| Your goal |
Without altering a word, return the records below, but exclude the pictures.

| Provided material |
--- START ---

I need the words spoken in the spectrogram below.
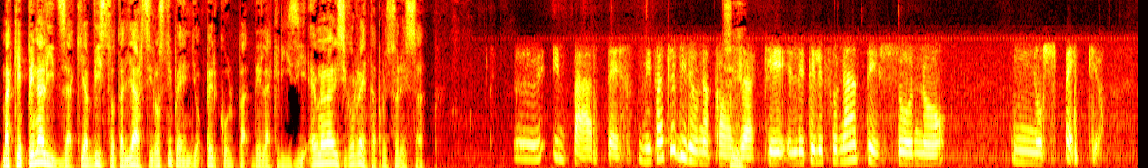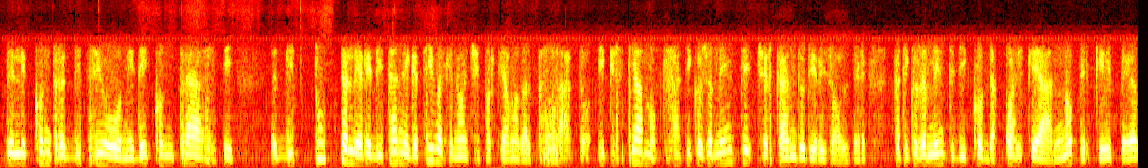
ma che penalizza chi ha visto tagliarsi lo stipendio per colpa della crisi. È un'analisi corretta, professoressa? Eh, in parte. Mi faccio dire una cosa, sì. che le telefonate sono uno specchio delle contraddizioni, dei contrasti, di tutta l'eredità negativa che noi ci portiamo dal passato e che stiamo faticosamente cercando di risolvere. Faticosamente dico da qualche anno perché per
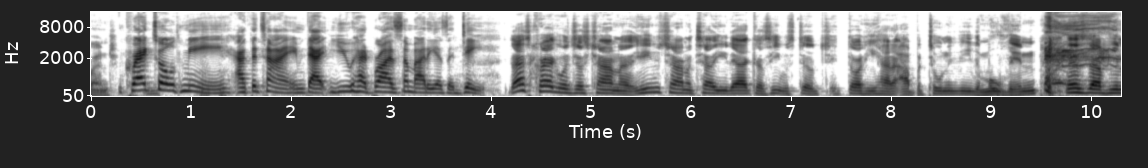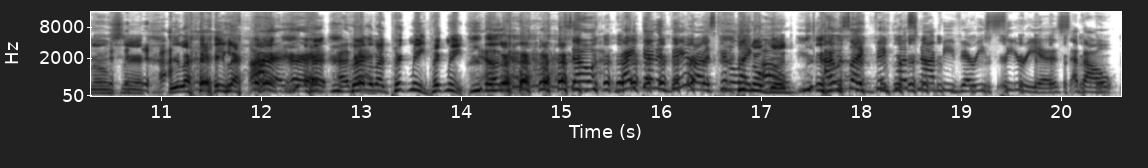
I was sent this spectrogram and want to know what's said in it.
friend. Craig told me at the time that you had brought somebody as a date. That's Craig was just trying to. He was trying to tell you that because he was still he thought he had an opportunity to move in and stuff. You know what I'm saying? He like, he like All right, all right, Craig was like, pick me, pick me. So right then and there, I was kind of like, no oh, good. I was like, Vic must not be very serious about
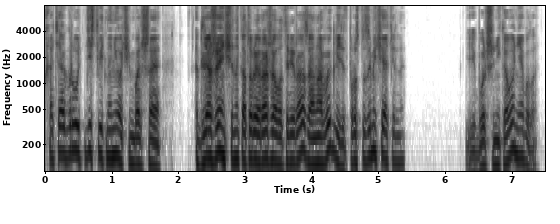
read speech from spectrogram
хотя грудь действительно не очень большая. Для женщины, которая рожала три раза, она выглядит просто замечательно. И больше никого не было. —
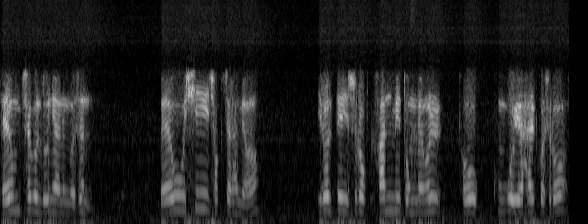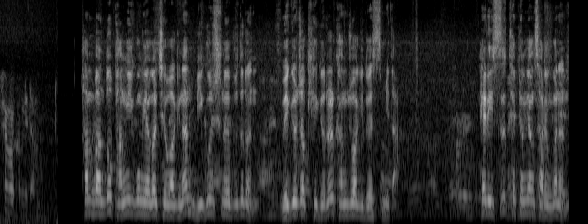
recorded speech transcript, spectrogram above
대응책을 논의하는 것은 매우 시적절하며 이럴 때일수록 한미 동맹을 더욱 공고히 할 것으로 생각합니다. 한반도 방위 공약을 재확인한 미군 수뇌부들은 외교적 해결을 강조하기도 했습니다. 해리스 태평양 사령관은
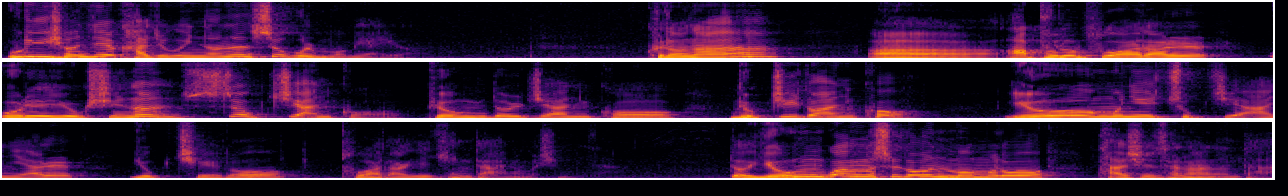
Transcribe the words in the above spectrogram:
우리 현재 가지고 있는 썩을 몸이에요. 그러나 아, 앞으로 부활할 우리 육신은 썩지 않고 병들지 않고 늙지도 않고 영원히 죽지 아니할 육체로 부활하게 된다는 것입니다. 또 영광스러운 몸으로 다시 살아난다.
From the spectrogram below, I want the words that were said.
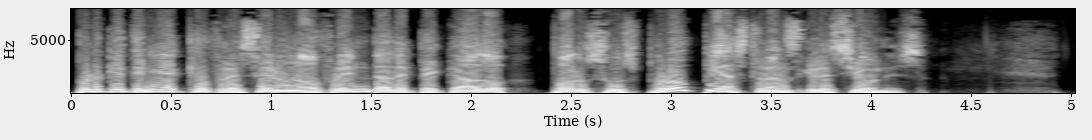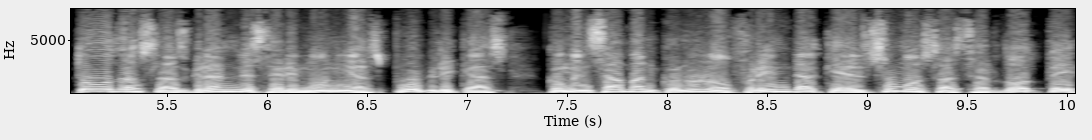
porque tenía que ofrecer una ofrenda de pecado por sus propias transgresiones. Todas las grandes ceremonias públicas comenzaban con una ofrenda que el sumo sacerdote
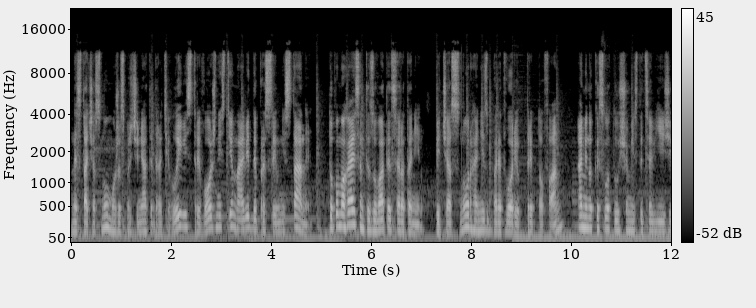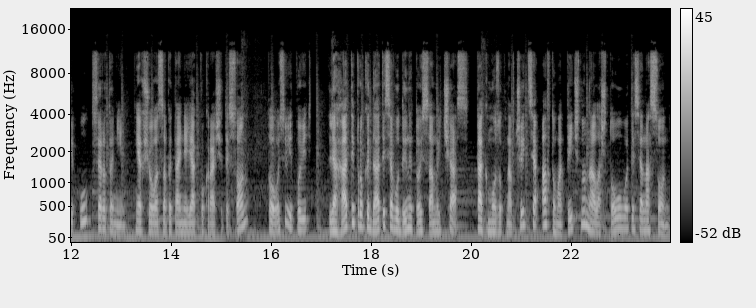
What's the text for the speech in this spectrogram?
Нестача сну може спричиняти дратівливість, тривожність і навіть депресивні стани. Допомагає синтезувати серотонін. Під час сну організм перетворює триптофан, амінокислоту, що міститься в їжі, у серотонін. Якщо у вас запитання, як покращити сон, то ось відповідь: лягати прокидатися в один і той самий час. Так мозок навчиться автоматично налаштовуватися на сон.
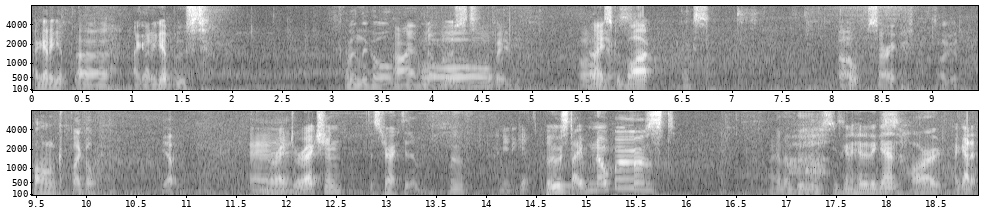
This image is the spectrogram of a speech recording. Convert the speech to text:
I gotta get. Uh, I gotta get boost. I'm in the goal. I have no boost. Oh, baby. Oh, nice, yes. good block. Thanks. Oh, sorry. It's all good. Bonk. Michael? Yep. In the right direction. Distracted him. Move. I need to get the boost. I have no boost. I got no booze. He's gonna hit it again. It's hard. I got it.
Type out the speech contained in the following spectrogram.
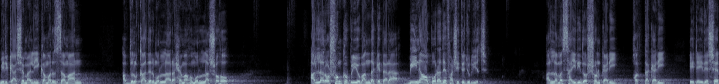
মীর কাশেম আলী কামারুজ্জামান, আব্দুল কাদের মোল্লা রাহেমাহমুল্লাহ সহ আল্লাহর অসংখ্য প্রিয় বান্দাকে তারা বিনা অপরাধে ফাঁসিতে ঝুলিয়েছে। আল্লামা সাইদি দর্শনকারী, হত্যাকারী এটা দেশের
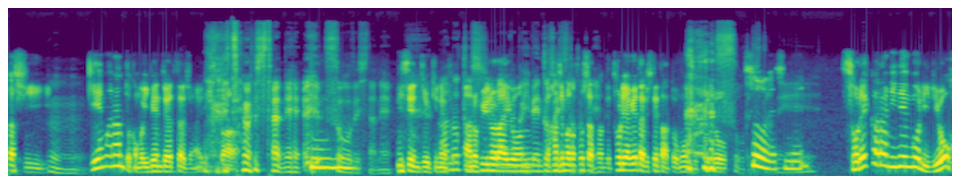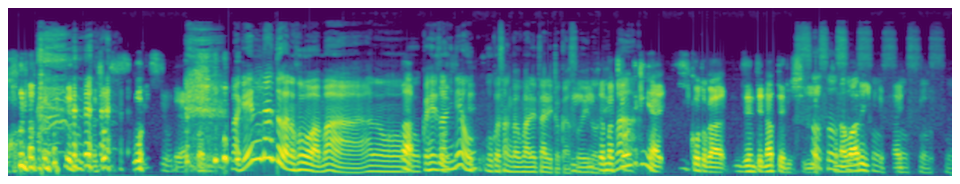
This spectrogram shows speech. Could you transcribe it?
たし、うんうん。ゲームなんとかもイベントやってたじゃないですか。やっ、てましたね。うん。そうでしたね。2019年、あのあの年冬のライオン始まった年だったんで、取り上げたりしてたと思うんですけど、そうですねそれから2年後に両方なくなってるのが、ちょっとすごいですよね、やっぱり。まあゲームなんとかの方はまああのまあ奥平さんにねそうでおお子さんが生まれたりとかそういうので、まあ、基本的にはいいことが前提になってるし、そうそうんそうな悪い意味でもそうないですけどそうそう。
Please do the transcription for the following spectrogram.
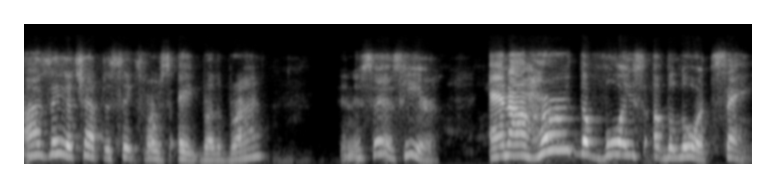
Isaiah chapter 6, verse 8, Brother Brian. And it says here, and I heard the voice of the Lord saying,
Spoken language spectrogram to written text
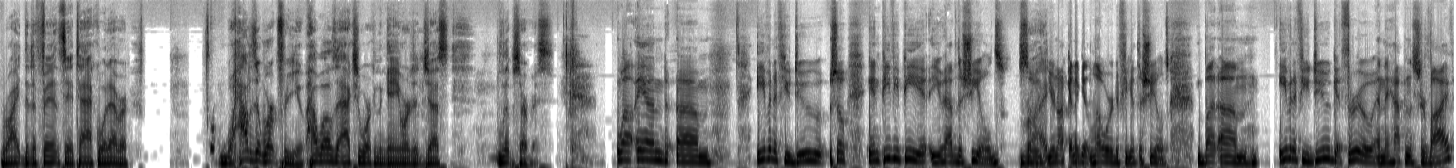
right? The defense, the attack, whatever. Well, How does it work for you? How well does it actually work in the game, or is it just lip service? Well, and um, even if you do, so in PvP, you have the shields. So Right. you're not going to get lowered if you get the shields. But um, even if you do get through and they happen to survive,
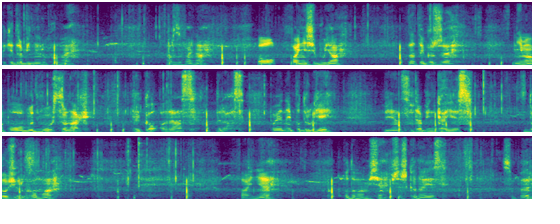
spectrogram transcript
Takie drabiny ruchome. Bardzo fajna. O, fajnie się buja. Dlatego, że nie ma po obydwu stronach, tylko raz, raz. Po jednej, po drugiej. Więc drabinka jest dość ruchoma. Fajnie. Podoba mi się. Przeszkoda jest super.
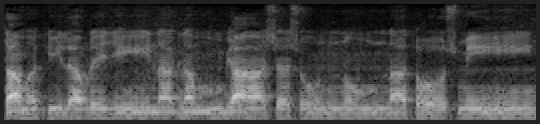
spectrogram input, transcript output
तमखिलवृजीनग्नं व्यासशूनुं नतोऽस्मि।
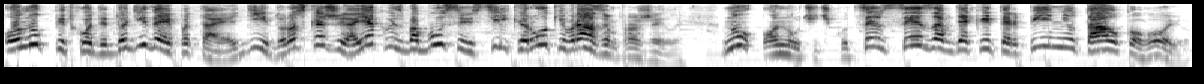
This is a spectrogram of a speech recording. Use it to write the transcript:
Онук підходить до діда і питає: Діду, розкажи, а як ви з бабусею стільки років разом прожили? Ну, онучечку, це все завдяки терпінню та алкоголю.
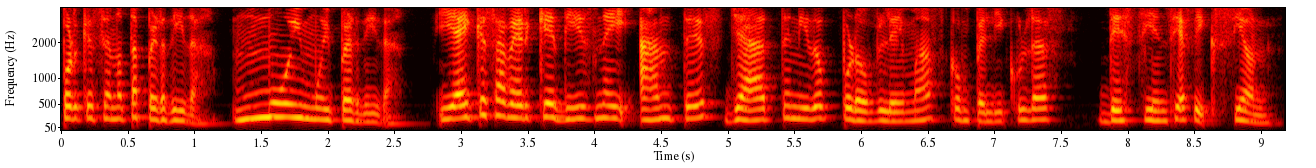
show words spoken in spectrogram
Porque se nota perdida, muy muy perdida. Y hay que saber que Disney antes ya ha tenido problemas con películas de ciencia ficción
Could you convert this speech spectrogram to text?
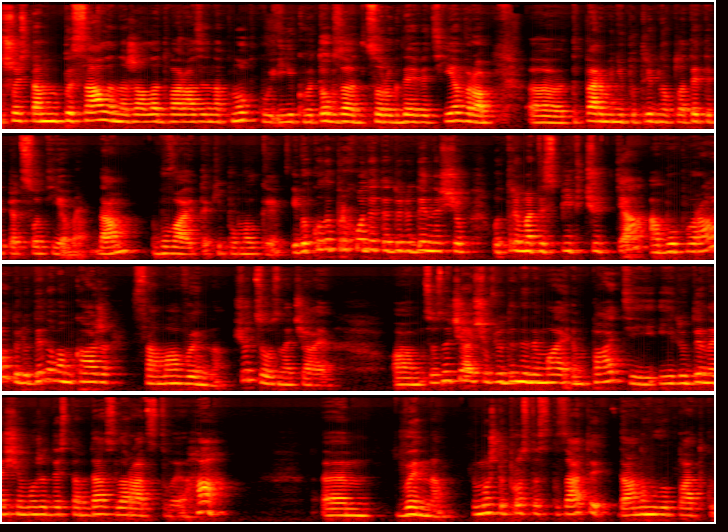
щось там писала, нажала два рази на кнопку і квиток за 49 євро. Е, тепер мені потрібно платити 500 євро. Да? Бувають такі помилки. І ви, коли приходите до людини, щоб отримати співчуття або пораду, людина вам каже сама винна. Що це означає? Це означає, що в людини немає емпатії, і людина ще може десь там да, злорадствує. Ха! Ем, винна. Ви можете просто сказати в даному випадку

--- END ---

| Solution for this exercise |
I need the words spoken in the spectrogram below.
ma che penalizza chi ha visto tagliarsi lo stipendio per colpa della crisi. È un'analisi corretta, professoressa? Eh, in parte. Mi faccio dire una cosa, sì. che le telefonate sono uno specchio delle contraddizioni, dei contrasti, di tutta l'eredità negativa che noi ci portiamo dal passato e che stiamo faticosamente cercando di risolvere. Faticosamente dico da qualche anno perché per
I was sent this spectrogram and want to know what's said in it.
friend. Craig told me at the time that you had brought somebody as a date. That's Craig was just trying to. He was trying to tell you that because he was still he thought he had an opportunity to move in and stuff. You know what I'm saying? He like, he like All right, all right, Craig was like, pick me, pick me. So right then and there, I was kind of like, no oh, good. I was like, Vic must not be very serious about
read speech from spectrogram
хотя грудь действительно не очень большая. Для женщины, которая рожала три раза, она выглядит просто замечательно. И больше никого не было. —
recorded speech transcript, spectrogram above
대응책을 논의하는 것은 매우 시적절하며 이럴 때일수록 한미 동맹을 더욱 공고히 할 것으로 생각합니다. 한반도 방위 공약을 재확인한 미군 수뇌부들은 외교적 해결을 강조하기도 했습니다. 해리스 태평양 사령관은
Transcribe the words in the above spectrogram:
우리 현재 가지고 있는 썩을 몸이에요. 그러나 아, 앞으로 부활할 우리 육신은 썩지 않고 병들지 않고 늙지도 않고 영원히 죽지 아니할 육체로 부활하게 된다는 것입니다. 또 영광스러운 몸으로 다시 살아난다.
From the spectrogram below, I want the words that were said.
porque tenía que ofrecer una ofrenda de pecado por sus propias transgresiones. Todas las grandes ceremonias públicas comenzaban con una ofrenda que el sumo sacerdote
What's the text for the speech in this spectrogram?
Нестача сну може спричиняти дратівливість, тривожність і навіть депресивні стани. Допомагає синтезувати серотонін. Під час сну організм перетворює триптофан, амінокислоту, що міститься в їжі, у серотонін. Якщо у вас запитання, як покращити сон, то ось відповідь: лягати прокидатися в один і той самий час. Так мозок навчиться автоматично налаштовуватися на сон.
This image is the spectrogram of a speech recording. Convert the speech to text:
I gotta get. Uh, I gotta get boost. I'm in the goal. I have no boost. Oh, baby. Oh, nice, yes. good block. Thanks. Oh, sorry. It's all good. Bonk. Michael? Yep. In the right direction. Distracted him. Move. I need to get the boost. I have no boost. I got no booze. He's gonna hit it again. It's hard. I got it.
Type out the speech contained in the following spectrogram.
মীর কাশেম আলী কামারুজ্জামান, আব্দুল কাদের মোল্লা রাহেমাহমুল্লাহ সহ আল্লাহর অসংখ্য প্রিয় বান্দাকে তারা বিনা অপরাধে ফাঁসিতে ঝুলিয়েছে। আল্লামা সাইদি দর্শনকারী, হত্যাকারী এটা দেশের
This spectrogram shows speech. Could you transcribe it?
たし、うんうん。ゲームなんとかもイベントやってたじゃないですか。やっ、てましたね。うん。そうでしたね。2019年、あのあの年冬のライオン始まった年だったんで、取り上げたりしてたと思うんですけど、そうですねそれから2年後に両方なくなってるのが、ちょっとすごいですよね、やっぱり。まあゲームなんとかの方はまああのまあ奥平さんにねそうでおお子さんが生まれたりとかそういうので、まあ、基本的にはいいことが前提になってるし、そうそうんそうな悪い意味でもそうないですけどそうそう。
Please do the transcription for the following spectrogram.
Isaiah chapter 6, verse 8, Brother Brian. And it says here, and I heard the voice of the Lord saying,
Spoken language spectrogram to written text
right? The defense, the attack, whatever. Well, How does it work for you? How well does it actually work in the game, or is it just lip service? Well, and um, even if you do, so in PvP, you have the shields. So Right. you're not going to get lowered if you get the shields. But um, even if you do get through and they happen to survive,
spectrogram transcript
Takie drabiny ruchome. Bardzo fajna. O, fajnie się buja. Dlatego, że nie ma po obydwu stronach, tylko raz, raz. Po jednej, po drugiej. Więc drabinka jest dość ruchoma. Fajnie. Podoba mi się. Przeszkoda jest super.
spectrogram input, transcript output
तमखिलवृजीनग्नं व्यासशूनुं नतोऽस्मि।
This is a spectrogram of a speech recording. Use it to write the transcript:
Онук підходить до діда і питає: Діду, розкажи, а як ви з бабусею стільки років разом прожили? Ну, онучечку, це все завдяки терпінню та алкоголю.
show words spoken in spectrogram
Porque se nota perdida, muy muy perdida. Y hay que saber que Disney antes ya ha tenido problemas con películas de ciencia ficción
Could you convert this speech spectrogram to text?
щось там писала, нажала два рази на кнопку і квиток за 49 євро. Е, тепер мені потрібно платити 500 євро. Да? Бувають такі помилки. І ви, коли приходите до людини, щоб отримати співчуття або пораду, людина вам каже сама винна. Що це означає? Це означає, що в людини немає емпатії, і людина ще може десь там да, злорадствує. Ха! Ем, винна. Ви можете просто сказати в даному випадку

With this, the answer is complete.